Foster also called Chris Paul‘s sixth and disqualifying foul. Then, Foster gave Paul and Houston coach Mike D’Antoni technical fouls.

In all, Foster called 12 fouls on the Rockets and six on the Lakers. In the second half, he called 10 fouls on the Rockets and three on the Lakers.

Harden, via Tim MacMahon of ESPN:

“Scott Foster, man. I never really talk about officiating or anything like that, but just rude and arrogant,” said Harden, who finished with 30 points to extend his streak of 30-point performances to 32 games, the second longest in NBA history. “I mean, you aren’t able to talk to him throughout the course of the game, and it’s like, how do you build that relationship with officials?
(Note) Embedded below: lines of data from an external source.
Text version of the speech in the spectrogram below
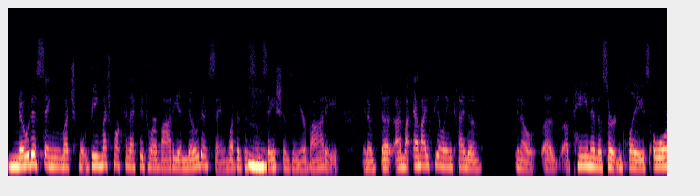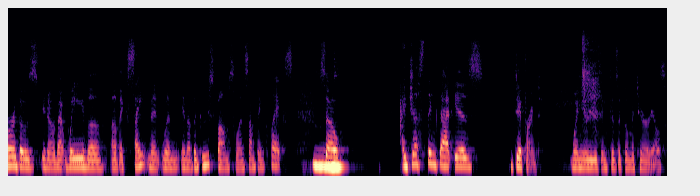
noticing much more being much more connected to our body and noticing what are the Mm. sensations in your body you know do, am, I, am i feeling kind of you know a, a pain in a certain place or those you know that wave of of excitement when you know the goosebumps when something clicks Mm. so i just think that is different when you're using physical materials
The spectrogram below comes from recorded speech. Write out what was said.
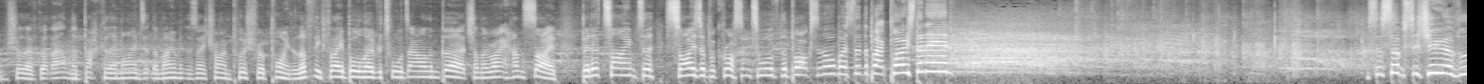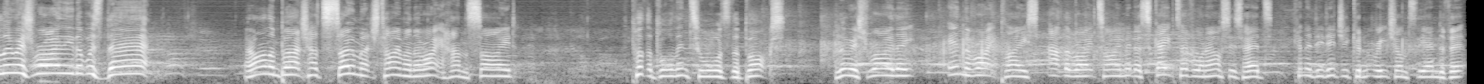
I'm sure they've got that on the back of their minds at the moment as they try and push for a point. Lovely play ball over towards Arlen Birch on the right hand side. Bit of time to size up a crossing towards the box and almost at the back post and in! It's the substitute of Lewis Riley that was there. And Arlen Birch had so much time on the right hand side. Put the ball in towards the box. Lewis Riley in the right place at the right time. It escaped everyone else's heads. Kennedy Digie couldn't reach onto the end of it.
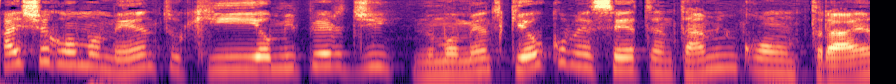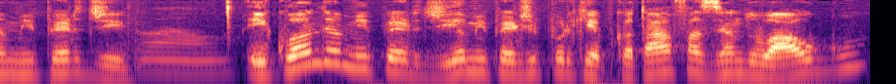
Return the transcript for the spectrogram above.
Aí chegou um momento que eu me perdi. No momento que eu comecei a tentar me encontrar, eu me perdi. Uau. E quando eu me perdi, eu me perdi por quê? Porque eu estava fazendo algo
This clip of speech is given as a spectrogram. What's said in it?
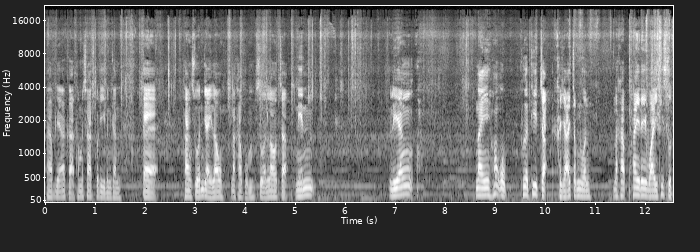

And it’s not even that call [on the sixth foul]. It’s just who he is on that floor.

“It’s lingering, and it’s something that has to be looked at for sure,” Harden said. “For sure, it’s personal. For sure. I don’t think he should be able to even officiate our games anymore, honestly.”

It’s impossible to escape the timing of this. Former referee Tim Donaghy received renewed attention this week as more evidence emerged he fixed games. Donaghy and Foster frequently spoke by phone while Donaghy was still an NBA official, which only raised suspicions about Foster. But he explained the calls as simply friends conversing.

Fair or not, Foster isn’t particularly well-liked within the league. Paul also made pointed comments about him last year.

Does Foster have a personal vendetta against Harden, Paul and the Rockets? Were Foster’s calls last night erroneous? I’m not sure.

But it wouldn’t be the first time a referee let his emotions interfere with calling a game fairly. It’s probably worth the NBA taking Harden’s concerns seriously and assessing them.